The Texas National Guard has sent letters to soldiers attending University of Texas campuses in Austin and Arlington, warning them that a conflict over military tuition assistance could cause them to lose thousands of dollars in aid and perhaps force them to change schools.
"If no solution is reached, neither school will be eligible to receive Federal Tuition Assistance in the future," states the letter, which was sent Thursday by the National Guard's Texas Education Services Office. "This may influence your school choice if funding is an issue. ... Be cognizant that there is no guarantee that a solution will be reached and you may end up self funding your tuition assistance."
Unlike the GI Bill, which provides money for veterans, the Department of Defense's tuition assistance program provides up to $4,500 a year in college funding assistance for active duty service members. The conflict centers on how schools bill their students: The Defense Department says it will no longer approve the tuition assistance for schools that bundle their tuition into a single flat rate, as UT's Austin and Arlington campuses do.
Instead, the U.S. Army wants universities to itemize fees so Army officials can approve tuition assistance on a course-by-course basis and ensure that the federal money is not used on prohibited expenses, such as books and computers.
The University of Texas System is negotiating with the Army in hopes of avoiding a situation where student soldiers are forced to leave. According to UT-Austin, 31 guardsmen currently are enrolled in the school, though not all receive the federal tuition assistance. According to the Texas National Guard, 46 students statewide are affected, including 24 in Austin.
"We are working with our attorneys, the University of Texas System and Department of Defense to resolve this issue," UT spokesman Gary Susswein said. "Our goal is that no student-veteran or active-duty service member has his or her funding cut off while studying at UT."
The Texas National Guard Education Services Office told students it hopes to reach a compromise with UT schools by the end of June.
For Justin Scaffa, 29, a Texas National Guardsman since 2007 who is one semester away from graduating from UT-Austin's School of Nursing, the dispute could have major ramifications. Scaffa said changing schools is not an option, because nursing schools are different at various universities. And he doesn't have the money to absorb the loss of thousands of dollars in assistance.
"I'm kind of up a creek without those funds," said Scaffa, who hopes to be commissioned as an officer after graduating. "It's extremely frustrating. ... I wish they would come up with a solution instead of scaring the heck out of someone."
Last year, the Defense Department unveiled a Memorandum of Understanding that it requires schools to sign before they can collect the tuition assistance from their military students.
The memorandum was sparked by concerns that the military did not have adequate oversight over the nearly $600 million a year the military was paying colleges and universitiesparticularly for-profit, online institutions, which have been increasingly recruiting military students.

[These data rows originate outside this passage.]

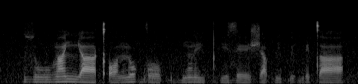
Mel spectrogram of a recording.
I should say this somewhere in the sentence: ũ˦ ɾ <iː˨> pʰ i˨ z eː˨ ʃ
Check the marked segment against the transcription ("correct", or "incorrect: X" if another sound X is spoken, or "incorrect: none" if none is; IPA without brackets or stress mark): correct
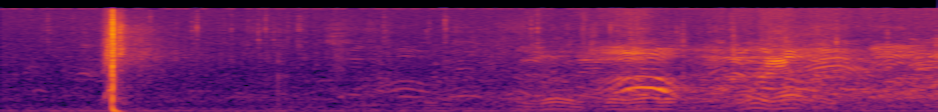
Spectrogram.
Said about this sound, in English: Make the swing that you are capable of making, stay down, accelerate through the ball, make a good golf swing.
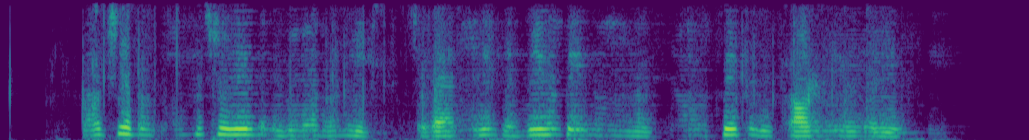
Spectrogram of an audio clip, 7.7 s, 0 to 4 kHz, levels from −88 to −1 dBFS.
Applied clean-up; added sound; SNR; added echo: neural separator model SepFormer WHAMR!.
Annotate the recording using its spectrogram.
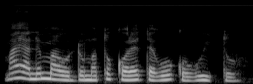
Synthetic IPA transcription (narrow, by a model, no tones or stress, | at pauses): majanemaodomatokɔɾɛtɛɣokoɣwito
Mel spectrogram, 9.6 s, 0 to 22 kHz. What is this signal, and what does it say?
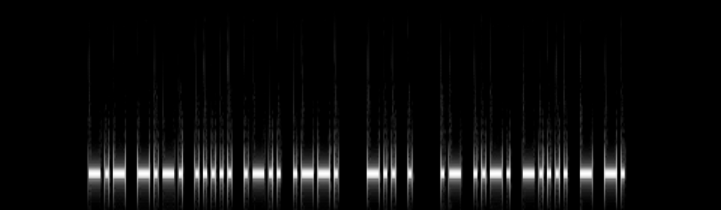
Morse code, heard as a keyed tone, about 22 wpm, 700 Hz. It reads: KC5LP DE AF6TN
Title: USA Callsign DE Callsign - 5 Characters - 22wpm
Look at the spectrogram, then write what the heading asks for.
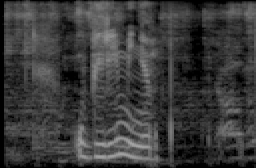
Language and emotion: Russian, neutral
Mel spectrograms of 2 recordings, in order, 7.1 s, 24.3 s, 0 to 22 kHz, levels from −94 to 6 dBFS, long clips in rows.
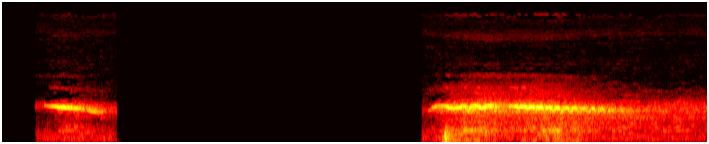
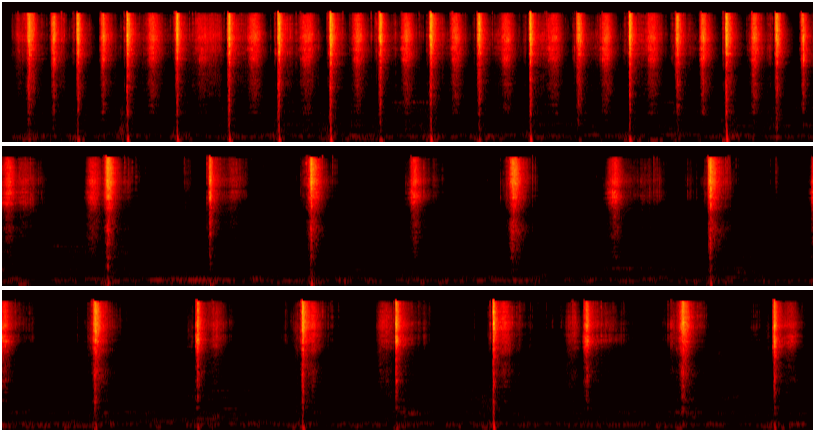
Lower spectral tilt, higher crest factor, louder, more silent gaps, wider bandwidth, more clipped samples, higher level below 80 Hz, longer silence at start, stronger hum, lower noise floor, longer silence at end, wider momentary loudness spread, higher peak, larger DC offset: first, -8.5 dB/octave vs 5.5 dB/octave; second, 18 dB vs 32 dB; first, -23 LUFS vs -31 LUFS; first, 1.16-4.18 s vs none; second, 3.2 kHz vs 17 kHz; neither; first, -52 dBFS vs -84 dBFS; first, 0.4 s vs 0.15 s; neither; second, -47 dBFS vs under -90 dBFS; about the same, 0.25 s vs 0.2 s; first, 20 LU vs 16 LU; second, -10 dBFS vs -4 dBFS; neither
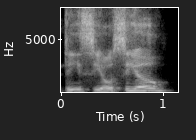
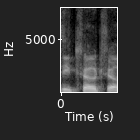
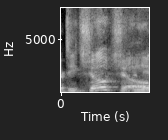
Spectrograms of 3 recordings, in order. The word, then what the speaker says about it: Dicioccio: Is it Dio? Did I say that right? It's not good. It's do. It's easier. Dooo. Okay. Okay. Dooo. That's a lot easier.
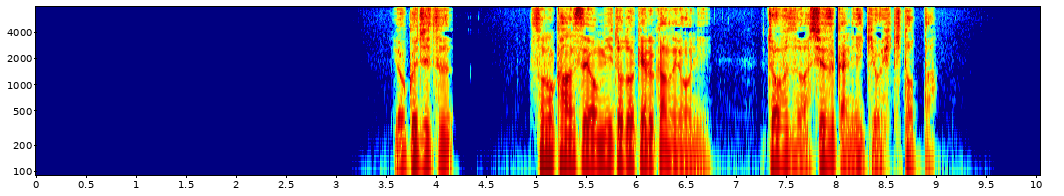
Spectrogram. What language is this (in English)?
Japanese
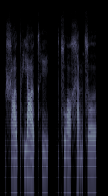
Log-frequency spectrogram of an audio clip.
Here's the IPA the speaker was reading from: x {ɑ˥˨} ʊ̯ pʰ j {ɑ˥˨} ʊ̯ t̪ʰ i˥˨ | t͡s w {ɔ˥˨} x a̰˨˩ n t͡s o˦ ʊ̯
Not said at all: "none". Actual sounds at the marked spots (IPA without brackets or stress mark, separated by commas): ɑ˦, ɑ˥˨, ɔ˥˨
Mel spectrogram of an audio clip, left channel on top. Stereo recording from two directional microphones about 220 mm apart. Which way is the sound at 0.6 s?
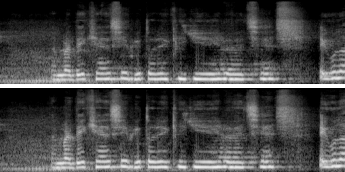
15° right (ahead or behind).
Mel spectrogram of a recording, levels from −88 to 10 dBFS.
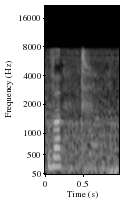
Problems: constant background noise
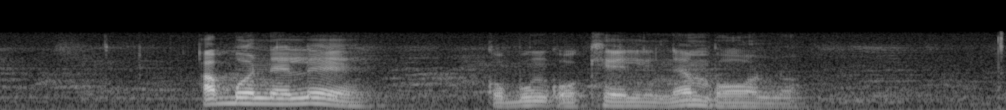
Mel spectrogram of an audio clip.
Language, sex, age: Xhosa, male, 31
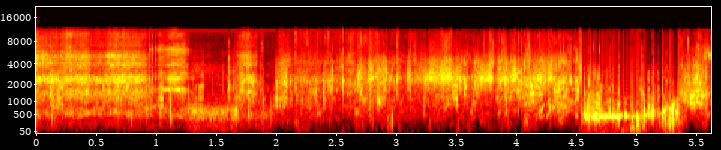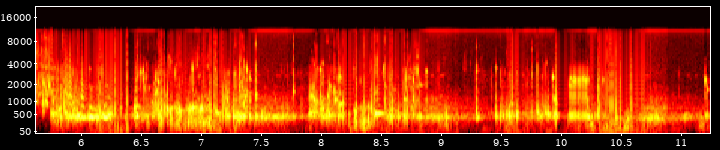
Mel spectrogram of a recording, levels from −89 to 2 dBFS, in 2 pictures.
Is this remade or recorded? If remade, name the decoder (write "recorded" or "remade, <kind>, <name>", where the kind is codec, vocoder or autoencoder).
recorded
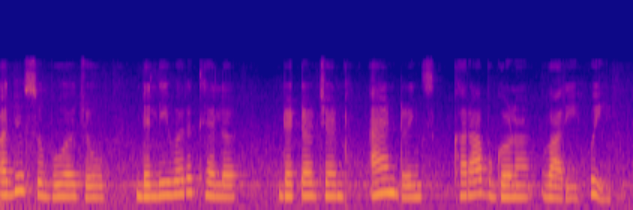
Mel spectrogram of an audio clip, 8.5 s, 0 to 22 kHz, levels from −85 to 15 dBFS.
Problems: none marked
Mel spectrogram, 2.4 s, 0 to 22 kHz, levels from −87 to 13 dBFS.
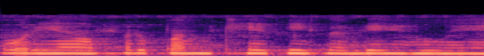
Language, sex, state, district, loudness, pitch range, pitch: Hindi, female, Uttar Pradesh, Shamli, -11 LUFS, 215-225 Hz, 220 Hz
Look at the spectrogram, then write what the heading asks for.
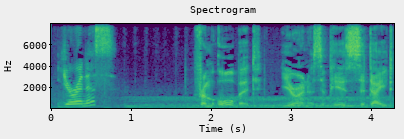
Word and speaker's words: Uranus: I pronounce the planet's name Uranus.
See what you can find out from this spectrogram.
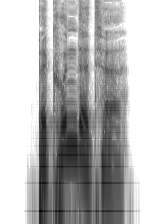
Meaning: inflection of bekunden: 1. first/third-person singular preterite 2. first/third-person singular subjunctive II
- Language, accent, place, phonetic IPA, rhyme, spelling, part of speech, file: German, Germany, Berlin, [bəˈkʊndətə], -ʊndətə, bekundete, adjective / verb, De-bekundete.ogg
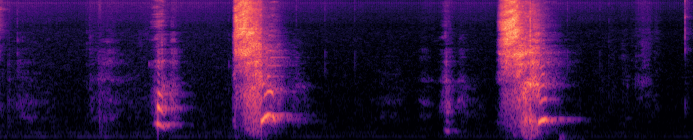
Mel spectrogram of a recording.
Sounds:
Sneeze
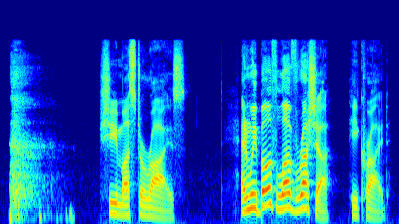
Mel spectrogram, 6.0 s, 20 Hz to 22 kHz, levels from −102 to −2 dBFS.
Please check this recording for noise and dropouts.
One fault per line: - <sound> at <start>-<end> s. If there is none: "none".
- sigh at 0.1-1.1 s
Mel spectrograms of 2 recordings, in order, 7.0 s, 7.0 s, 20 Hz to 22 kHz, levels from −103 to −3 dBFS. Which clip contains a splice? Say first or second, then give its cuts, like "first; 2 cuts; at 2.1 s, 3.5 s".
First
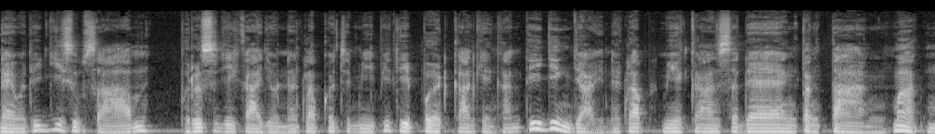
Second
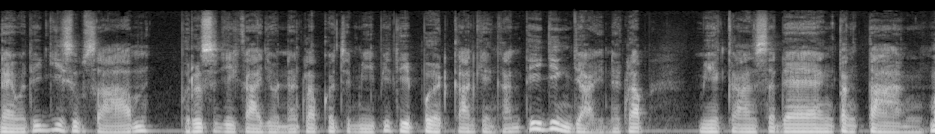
first; 1 cut; at 4.9 s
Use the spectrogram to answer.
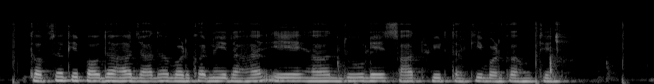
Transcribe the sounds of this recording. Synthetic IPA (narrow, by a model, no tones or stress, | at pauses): kɐbsakepaːd̪aɦad͡ʒjaːd̪abɐɽ̤kəɾnɐɦĩɾɐɦaeːɦad̪uːɽesaːt̪ʰpʰiːʈt̪ɐkːibɐɽ̤kaɦoːt̪eɦɛ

But some of the recommendations developed by a Defense Department task force, including more generous credit transfer procedures and less strict residency requirements for in-state tuition, have rankled traditional nonprofit universities. After complaints from schools that the memorandum denied them control over internal policies, the Defense Department revised and softened some requirements.
According to the Defense Department, numerous Texas universities and colleges have signed the memorandum, including Texas AandM, Austin Community College and other branches of the UT System.
Distributed by MCT Information Services